== Records supplied ==

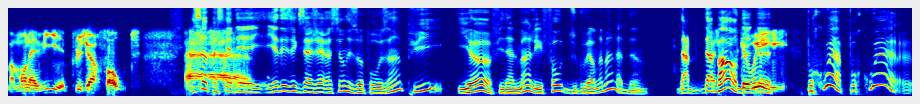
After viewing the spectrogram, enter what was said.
mon avis, plusieurs fautes. C'est ça, parce qu'il y a, Euh, y a des exagérations des opposants, puis il y a finalement les fautes du gouvernement là-dedans. D'ab- D'abord, de- de- pourquoi, pourquoi euh,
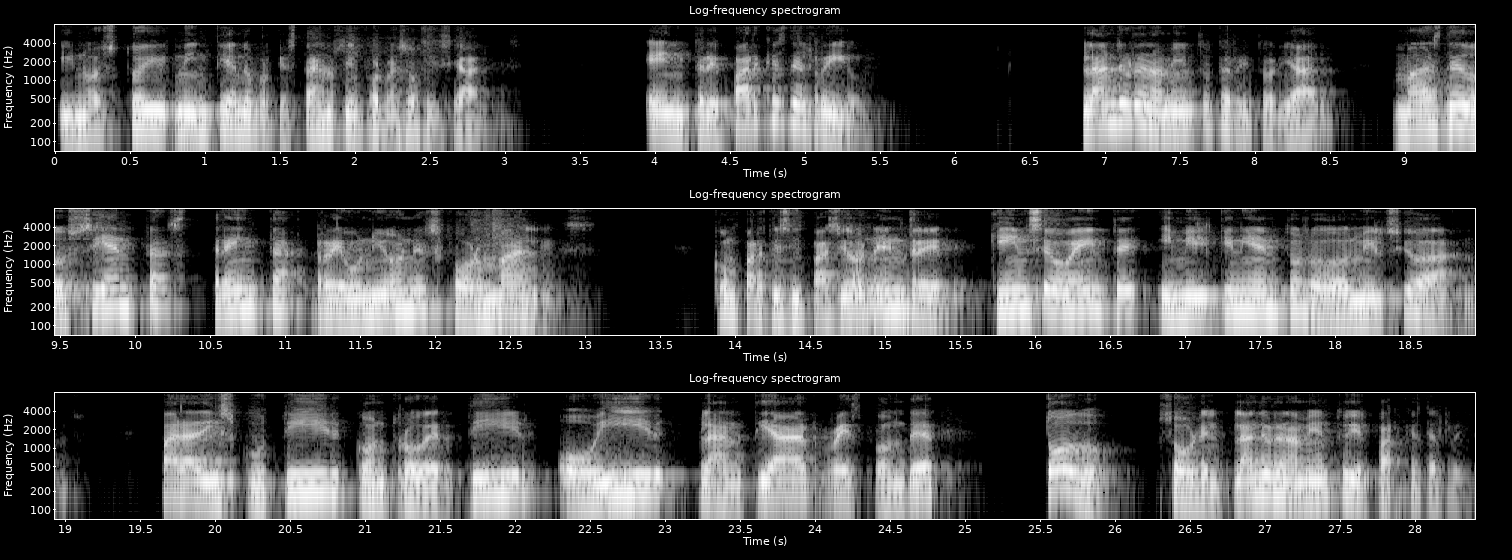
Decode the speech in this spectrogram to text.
y no estoy mintiendo porque está en los informes oficiales, entre Parques del Río, plan de ordenamiento territorial, más de 230 reuniones formales con participación entre 15 o 20 y 1.500 o 2.000 ciudadanos para discutir, controvertir, oír, plantear, responder todo sobre el plan de ordenamiento y el Parques del Río.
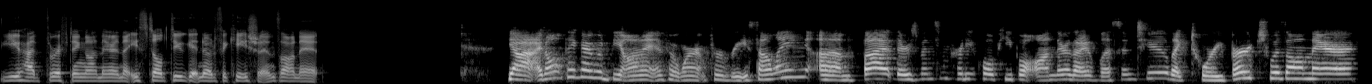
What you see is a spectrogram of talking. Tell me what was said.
you had thrifting on there and that you still do get notifications on it. Yeah, I don't think I would be on it if it weren't for reselling. Um, but there's been some pretty cool people on there that I've listened to. Like Tory Burch was on there.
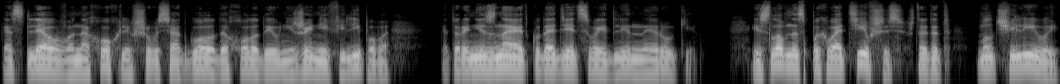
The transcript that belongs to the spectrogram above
костлявого, нахохлившегося от голода, холода и унижения Филиппова — который не знает, куда деть свои длинные руки. И словно спохватившись, что этот молчаливый,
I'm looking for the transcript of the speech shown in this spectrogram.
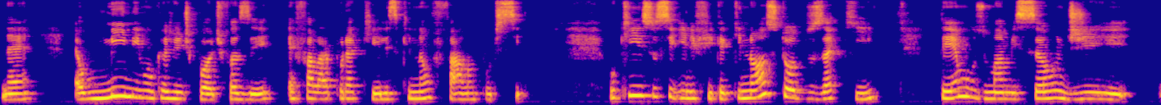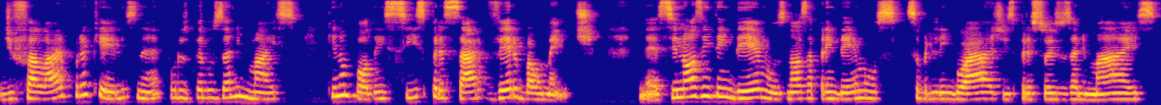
né? É o mínimo que a gente pode fazer é falar por aqueles que não falam por si. O que isso significa? Que nós todos aqui temos uma missão de, de falar por aqueles, né, por, pelos animais que não podem se expressar verbalmente. Né? Se nós entendemos, nós aprendemos sobre linguagem, expressões dos animais,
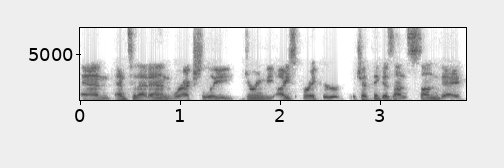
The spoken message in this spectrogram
And, and to that end, we're actually during the icebreaker, which I think is on Sunday,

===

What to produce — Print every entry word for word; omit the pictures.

Task result —
After viewing the spectrogram, enter what was said.
mon avis, plusieurs fautes. C'est ça, parce qu'il y a, Euh, y a des exagérations des opposants, puis il y a finalement les fautes du gouvernement là-dedans. D'ab- D'abord, de- de- pourquoi, pourquoi euh,
Decode the speech in this spectrogram to text.
y no estoy mintiendo porque está en los informes oficiales, entre Parques del Río, plan de ordenamiento territorial, más de 230 reuniones formales con participación entre 15 o 20 y 1.500 o 2.000 ciudadanos para discutir, controvertir, oír, plantear, responder todo sobre el plan de ordenamiento y el Parques del Río.
What you see is a spectrogram of talking. Tell me what was said.
you had thrifting on there and that you still do get notifications on it. Yeah, I don't think I would be on it if it weren't for reselling. Um, but there's been some pretty cool people on there that I've listened to. Like Tory Burch was on there.
The transcript that belongs to the spectrogram above
костлявого, нахохлившегося от голода, холода и унижения Филиппова — который не знает, куда деть свои длинные руки. И словно спохватившись, что этот молчаливый,
I'm looking for the transcript of the speech shown in this spectrogram.
né? É o mínimo que a gente pode fazer é falar por aqueles que não falam por si. O que isso significa? Que nós todos aqui temos uma missão de, de falar por aqueles, né, por, pelos animais que não podem se expressar verbalmente. Né? Se nós entendemos, nós aprendemos sobre linguagem, expressões dos animais,
The spoken message in this spectrogram
And, and to that end, we're actually during the icebreaker, which I think is on Sunday,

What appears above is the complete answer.